YOUR ASSIGNMENT: From top to bottom, retype the data exactly, passing over any picture.

● ● ● ● ●

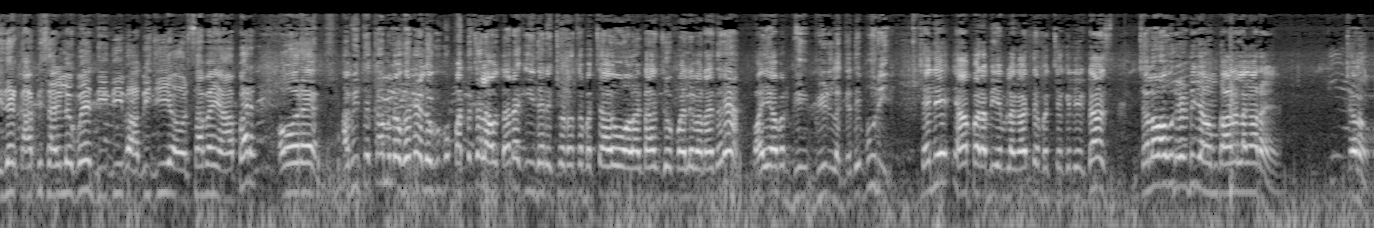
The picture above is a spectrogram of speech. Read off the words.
इधर काफ़ी सारे लोग हैं, दीदी, भाभी जी और सब है यहाँ पर। और अभी तो कम लोग हैं ना, लोगों को पता चला होता है ना कि इधर एक छोटा सा बच्चा है, वो वाला डांस जो पहले बनाए थे ना, भाई यहाँ पर भीड़ भीड़ लग गई थी पूरी। चलिए, यहाँ पर अभी हम लगाते हैं बच्चे के लिए एक डांस चलो बाबू रेडी जाओ हम गाना लगा रहे हैं। चलो।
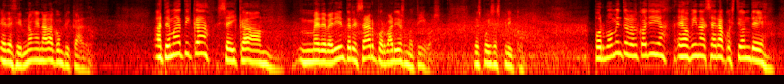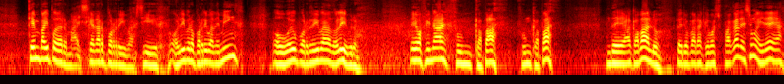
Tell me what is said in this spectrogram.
é, é decir, non é nada complicado. A temática sei que me debería interesar por varios motivos. Despois explico. Por momentos os collía e ao final xa era cuestión de quen vai poder máis quedar por riba, si o libro por riba de min ou eu por riba do libro. E ao final fun capaz, fun capaz de acabalo, pero para que vos fagades unha idea,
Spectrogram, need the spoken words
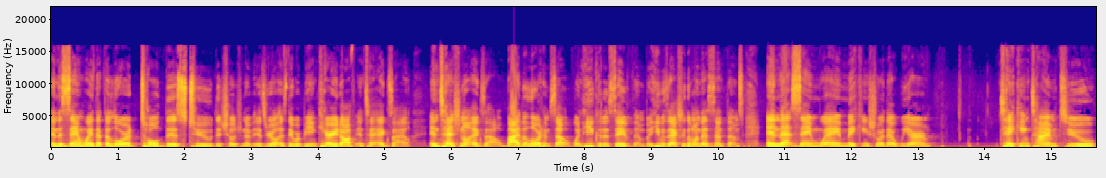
in the same way that the Lord told this to the children of Israel as they were being carried off into exile, intentional exile by the Lord Himself, when He could have saved them, but He was actually the one that sent them. In that same way, making sure that we are taking time to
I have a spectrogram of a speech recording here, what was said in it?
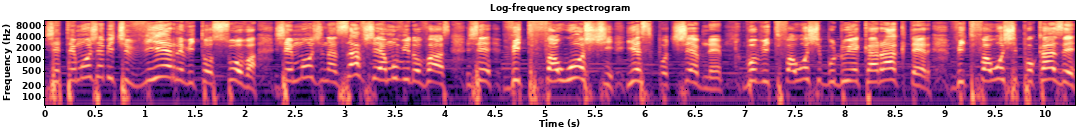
Że ty może być wierny w to słowa, że można, zawsze ja mówię do was, że wytrwałości jest potrzebne, bo wytrwałości buduje charakter, wytrwałości pokazuje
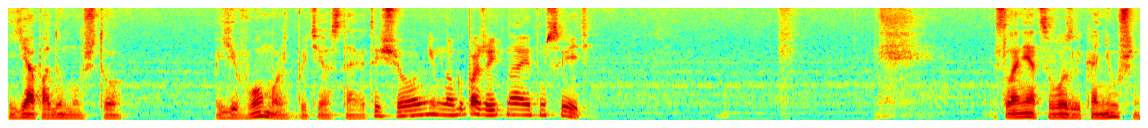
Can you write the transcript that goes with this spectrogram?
я подумал, что его, может быть, и оставят еще немного пожить на этом свете. Слоняться возле конюшен,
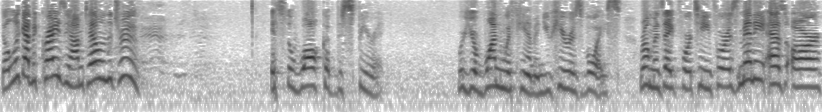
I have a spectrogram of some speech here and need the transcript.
Don't look at me crazy, I'm telling the truth. It's the walk of the Spirit where you're one with Him and you hear His voice. Romans 8:14 For as many as are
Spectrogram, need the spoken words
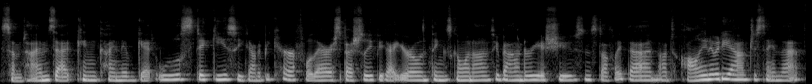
sometimes that can kind of get a little sticky, so you got to be careful there, especially if you got your own things going on with your boundary issues and stuff like that. Not to call anybody out, just saying that.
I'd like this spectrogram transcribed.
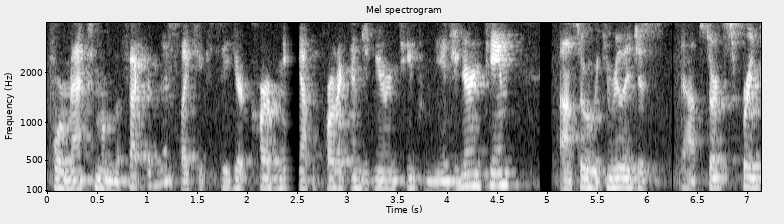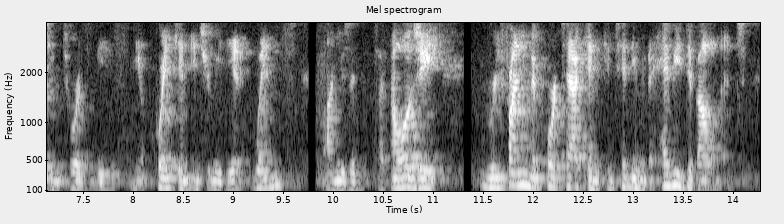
for maximum effectiveness, like you can see here, carving out the product engineering team from the engineering team. Um, so we can really just uh, start sprinting towards these you know, quick and intermediate wins on using the technology, refining the core tech and continuing the heavy development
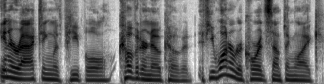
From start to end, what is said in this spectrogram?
interacting with people, COVID or no COVID? If you want to record something like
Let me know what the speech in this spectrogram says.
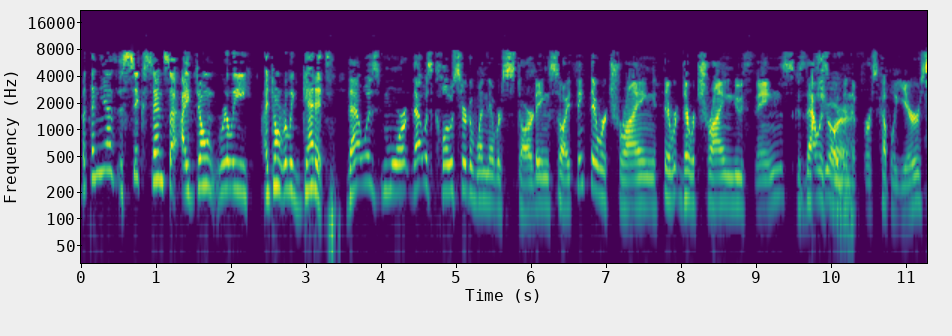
But then yeah, the Sixth Sense, I, I don't really I don't really get it. that was more that was closer to when they were starting so i think they were trying they were they were trying new things because that was Sure. within the first couple years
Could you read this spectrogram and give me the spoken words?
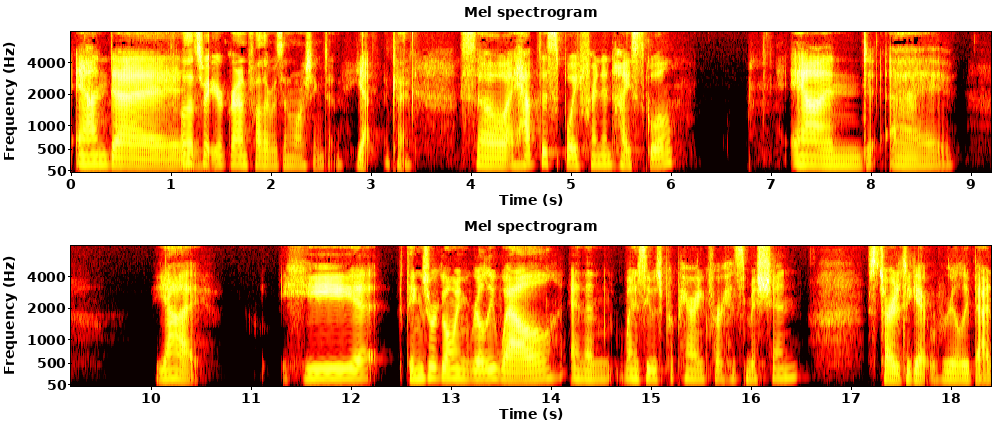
and, uh, Oh, that's right. Your grandfather was in Washington. yeah. Okay. So I have this boyfriend in high school, and uh, yeah, he things were going really well, and then as he was preparing for his mission, started to get really bad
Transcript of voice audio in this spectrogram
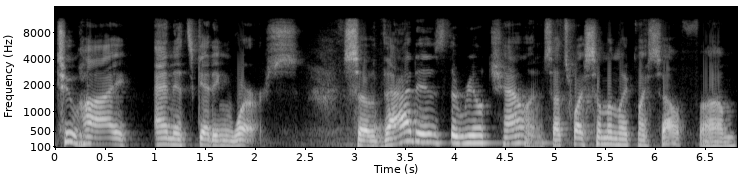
too high and it's getting worse. So that is the real challenge. That's why someone like myself, um,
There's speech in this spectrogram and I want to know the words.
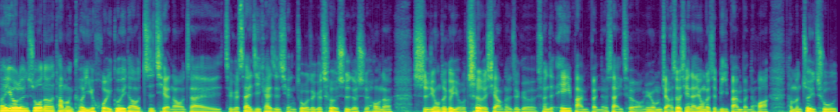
那也有人说呢，他们可以回归到之前哦，在这个赛季开始前做这个测试的时候呢，使用这个有侧箱的这个算是 A 版本的赛车哦，因为我们假设现在用的是 B 版本的话。他们最初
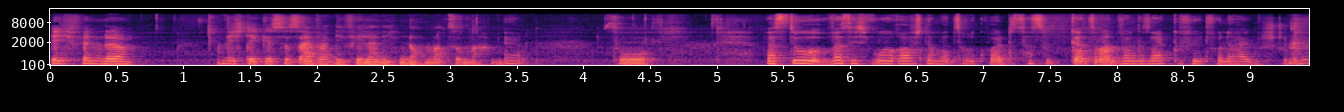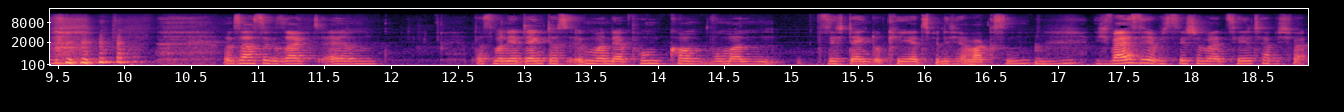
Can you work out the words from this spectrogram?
ich finde, wichtig ist es einfach, die Fehler nicht nochmal zu machen. Ja. So. Was du, was ich, worauf ich nochmal zurück wollte, das hast du ganz am Anfang gesagt, gefühlt vor einer halben Stunde. und so hast du gesagt, ähm, dass man ja denkt, dass irgendwann der Punkt kommt, wo man sich denkt, okay, jetzt bin ich erwachsen. Ich weiß nicht, ob ich es dir schon mal erzählt habe. Ich war,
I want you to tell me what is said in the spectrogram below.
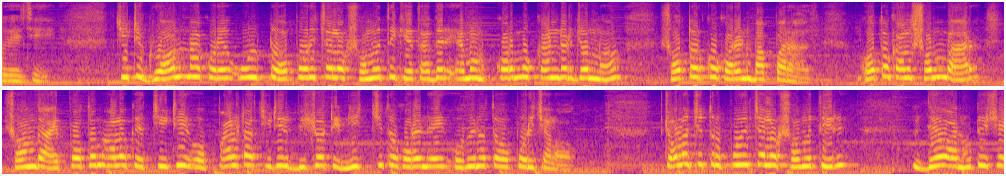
হয়েছে। চিঠি গ্রহণ না করে উল্টো পরিচালক সমিতিকে তাদের এমন কর্মকাণ্ডের জন্য সতর্ক করেন বাপ্পারাজ। গতকাল সোমবার সন্ধ্যায় প্রথম আলোকে চিঠি ও পাল্টা চিঠির বিষয়টি নিশ্চিত করেন এই অভিনেতা ও পরিচালক। চলচ্চিত্র পরিচালক সমিতির দেওয়া নোটিশে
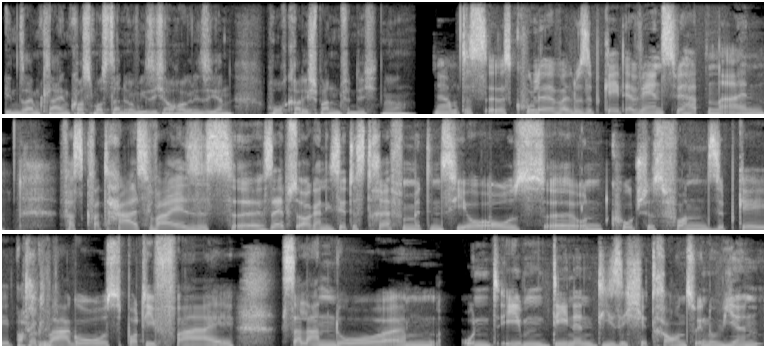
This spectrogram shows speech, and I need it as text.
in seinem kleinen Kosmos dann irgendwie sich auch organisieren. Hochgradig spannend, finde ich. Ne? Ja, das, das Coole, weil du Zipgate erwähnst, wir hatten ein fast quartalsweises, äh, selbstorganisiertes Treffen mit den COOs äh, und Coaches von Zipgate, Ach, Trivago, Spotify, Salando ähm, und eben denen, die sich hier trauen zu innovieren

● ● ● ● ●

SOLUTION FOR THIS PROBLEM:
The picture above is a spectrogram of speech. Read off the words.
इधर काफ़ी सारे लोग हैं, दीदी, भाभी जी और सब है यहाँ पर। और अभी तो कम लोग हैं ना, लोगों को पता चला होता है ना कि इधर एक छोटा सा बच्चा है, वो वाला डांस जो पहले बनाए थे ना, भाई यहाँ पर भीड़ भीड़ लग गई थी पूरी। चलिए, यहाँ पर अभी हम लगाते हैं बच्चे के लिए एक डांस चलो बाबू रेडी जाओ हम गाना लगा रहे हैं। चलो।
Tell me what is said in this spectrogram.
é, é decir, non é nada complicado. A temática sei que me debería interesar por varios motivos. Despois explico. Por momentos os collía e ao final xa era cuestión de quen vai poder máis quedar por riba, si o libro por riba de min ou eu por riba do libro. E ao final fun capaz, fun capaz de acabalo, pero para que vos fagades unha idea,
Spectrogram, need the spoken words
in the same way that the Lord told this to the children of Israel as they were being carried off into exile, intentional exile by the Lord Himself, when He could have saved them, but He was actually the one that sent them. In that same way, making sure that we are taking time to
I have a spectrogram of a speech recording here, what was said in it?
Że ty może być wierny w to słowa, że można, zawsze ja mówię do was, że wytrwałości jest potrzebne, bo wytrwałości buduje charakter, wytrwałości pokazuje
Can you write the transcript that goes with this spectrogram?
я подумал, что его, может быть, и оставят еще немного пожить на этом свете. Слоняться возле конюшен,
I have a spectrogram of some speech here and need the transcript.
Don't look at me crazy, I'm telling the truth. It's the walk of the Spirit where you're one with Him and you hear His voice. Romans 8:14 For as many as are
Spectrogram, need the spoken words
sometimes that can kind of get a little sticky, so you got to be careful there, especially if you got your own things going on with your boundary issues and stuff like that. Not to call anybody out, just saying that.
I'd like this spectrogram transcribed.
for maximum effectiveness, like you can see here, carving out the product engineering team from the engineering team. Um, so we can really just uh, start sprinting towards these you know, quick and intermediate wins on using the technology, refining the core tech and continuing the heavy development
From start to end, what is said in this spectrogram?
interacting with people, COVID or no COVID? If you want to record something like
Let me know what the speech in this spectrogram says.
But then yeah, the Sixth Sense, I, I don't really I don't really get it. that was more that was closer to when they were starting so i think they were trying they were they were trying new things because that was Sure. within the first couple years
Could you read this spectrogram and give me the spoken words?
and, uh, Oh, that's right. Your grandfather was in Washington. yeah. Okay. So I have this boyfriend in high school, and uh, yeah, he things were going really well, and then as he was preparing for his mission, started to get really bad
Transcript of voice audio in this spectrogram
too high and it's getting worse. So that is the real challenge. That's why someone like myself, um,
There's speech in this spectrogram and I want to know the words.
那也有人说呢，他们可以回归到之前哦，在这个赛季开始前做这个测试的时候呢，使用这个有侧箱的这个算是 A 版本的赛车哦，因为我们假设现在用的是 B 版本的话。他们最初
Can you work out the words from this spectrogram?
ich finde, wichtig ist es einfach, die Fehler nicht nochmal zu machen. Ja. So. Was du, was ich, worauf ich nochmal zurück wollte, das hast du ganz am Anfang gesagt, gefühlt vor einer halben Stunde. und so hast du gesagt, ähm, dass man ja denkt, dass irgendwann der Punkt kommt, wo man sich denkt, okay, jetzt bin ich erwachsen. Ich weiß nicht, ob ich es dir schon mal erzählt habe. Ich war,
I want you to tell me what is said in the spectrogram below.
হয়েছে। চিঠি গ্রহণ না করে উল্টো পরিচালক সমিতিকে তাদের এমন কর্মকাণ্ডের জন্য সতর্ক করেন বাপ্পারাজ। গতকাল সোমবার সন্ধ্যায় প্রথম আলোকে চিঠি ও পাল্টা চিঠির বিষয়টি নিশ্চিত করেন এই অভিনেতা ও পরিচালক। চলচ্চিত্র পরিচালক সমিতির দেওয়া নোটিশে
This spectrogram shows speech, and I need it as text.
in seinem kleinen Kosmos dann irgendwie sich auch organisieren. Hochgradig spannend, finde ich. Ne? Ja, das, das Coole, weil du Zipgate erwähnst, wir hatten ein fast quartalsweises, äh, selbstorganisiertes Treffen mit den COOs äh, und Coaches von Zipgate, Ach, Trivago, Spotify, Salando ähm, und eben denen, die sich hier trauen zu innovieren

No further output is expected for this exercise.